Track Record of Giving Back and Getting Things Done That is ‘Deep and Wide’
By Tribune Staff
NASHVILLE, TN — In the last 20 years, the work that Jerry Maynard has gotten done for North Nashville and the Black community is second to none.
“To be effective for the community, you have to know when to fight, how to unite and never lose focus on getting things done,” Maynard said. “I’ve done everything in my power, whether it was through faith-based groups, nonprofits, the private sector or government service to get things done on economic, healthcare and social justice issues to lift others up.”
Maynard has spent his entire career fighting for economic and social justice for citizens of Nashville, and for those across our country.
As a councilman, Maynard dedicated his time in office to expanding economic access to women, and minority owned small businesses. He played a leading role in the creation and implementation of the Metro Small Business Growth Act, the Diversity and Inclusion Act, and the Metro Workforce Development Program. Combined, these programs and initiatives have resulted in over $300 million in contracts awarded for small, women, and minority owned businesses.
Maynard has made access to quality healthcare for all Nashville residents a priority while in office and co-sponsored the Metro Employee Healthcare Incentive Plan which provides no out-of-pocket costs to Metro Employees at the Nashville General Hospital. When city leaders announced Nashville General Hospital would no longer exist as a hospital, Maynard went to work and within a few months the hospital was saved and was fully funded in the Metro budget.
Pam Martin, President of Cushion Employer Services, said, “Equity and equality are thrown around a lot, but Jerry’s work on investing in minority owned small businesses and making the government contracting process fairer for local, minority and women owned businesses has made a difference. He has a track record not just talking about racial equity but making a difference in minority business owners’ pocketbooks.”
On council, Maynard stopped a plan to locate the new Nashville Sounds stadium on the downtown riverbank and to build the new stadium in North Nashville at Sulfur Dell where a Negro League team played. The moved helped spur a boom in the Germantown area. He also led the way on securing $10M from the city for The National Museum for African American music and has personally raised over $350,000 for the museum.
“His approach is fearless and effective,” said Councilmember Sharon Hurt. “You don’t get things done by going along to get along. You must have the courage to stand up to the mayor, the governor, or a CEO. You also need to be able to work with anyone to make something happen for the community. Nashville General and The National Museum for African American Music are great examples of where Jerry’s fearless effectiveness got big wins for our community.”
With a great-grandfather, a grandfather and two parents who served as pastors, Maynard accepted his calling as a minister. Every week he still preaches at Cathedral of Praise on Clarksville Highway with his father, Bishop Jerry L. Maynard, Sr.
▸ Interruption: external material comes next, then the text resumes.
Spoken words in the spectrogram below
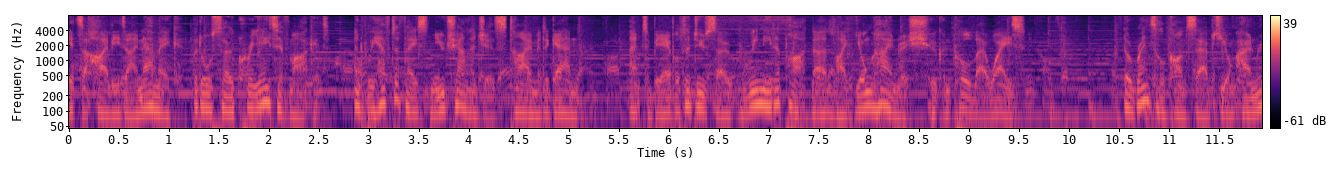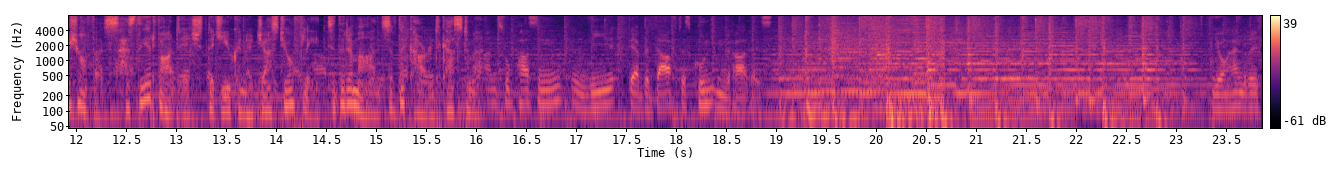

In politics he has advised elected leaders in their campaigns and in office from the city council and mayoral level to governor and President of the United States, serving as a delegate for President Obama in 2008 and 2012. He led a national ministerial alliance of 3,000 pastors in an organization called Fellowship Unite to engage and activate more minority millennial voters. Jerry also served as the Deputy Chairman of the Tennessee Democratic Party from 2005 to 2007 and was the first African American to serve as Chairman for the TNDP finance committee for 4 years, where he led statewide Minority voter registration effort that resulted in more than 40k newly registered voters.
Councilmember Hurt said, “There is no one more qualified to serve as our Senator for District 19.”
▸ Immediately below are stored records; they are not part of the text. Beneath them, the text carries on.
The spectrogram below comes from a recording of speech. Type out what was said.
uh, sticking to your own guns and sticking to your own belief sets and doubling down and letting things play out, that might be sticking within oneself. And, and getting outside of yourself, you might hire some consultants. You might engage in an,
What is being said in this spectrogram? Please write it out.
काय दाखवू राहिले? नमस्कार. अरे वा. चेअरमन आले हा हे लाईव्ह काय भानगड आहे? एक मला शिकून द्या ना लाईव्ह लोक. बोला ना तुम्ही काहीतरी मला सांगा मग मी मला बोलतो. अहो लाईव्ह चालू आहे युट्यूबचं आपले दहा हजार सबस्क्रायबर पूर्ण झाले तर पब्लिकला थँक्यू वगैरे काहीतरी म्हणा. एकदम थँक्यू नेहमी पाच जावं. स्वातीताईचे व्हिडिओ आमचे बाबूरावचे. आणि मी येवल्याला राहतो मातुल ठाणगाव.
Since his time in Council, Jerry has built the largest Black owned government relations firm in Tennessee. Always focused on new ways to invest in the community, Maynard established a scholarship fund for TSU students, held job fairs for recently incarcerated individuals, opened a food pantry and created the Power of WE, an organization dedicated to supporting female entrepreneurs and business students, and the Small Business Expo with over 400 small business and minority owned business owner attendees.
Maynard noted that this state senate seat has been held by some legends of leadership like Avon Williams, Jr., Thelma Harper and Brenda Gilmore.
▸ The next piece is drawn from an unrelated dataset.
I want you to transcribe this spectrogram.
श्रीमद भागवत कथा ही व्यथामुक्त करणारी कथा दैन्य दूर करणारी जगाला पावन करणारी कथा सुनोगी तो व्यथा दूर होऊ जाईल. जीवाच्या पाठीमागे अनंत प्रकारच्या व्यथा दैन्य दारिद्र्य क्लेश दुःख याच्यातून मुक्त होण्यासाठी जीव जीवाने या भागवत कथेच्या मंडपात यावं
Maynard said, “I learned from the best to do my best for this community. I’m running on my track record of giving back and getting things for this community. My track record is deep and wide. I’ll fight with everything I have do even more as a Senator.”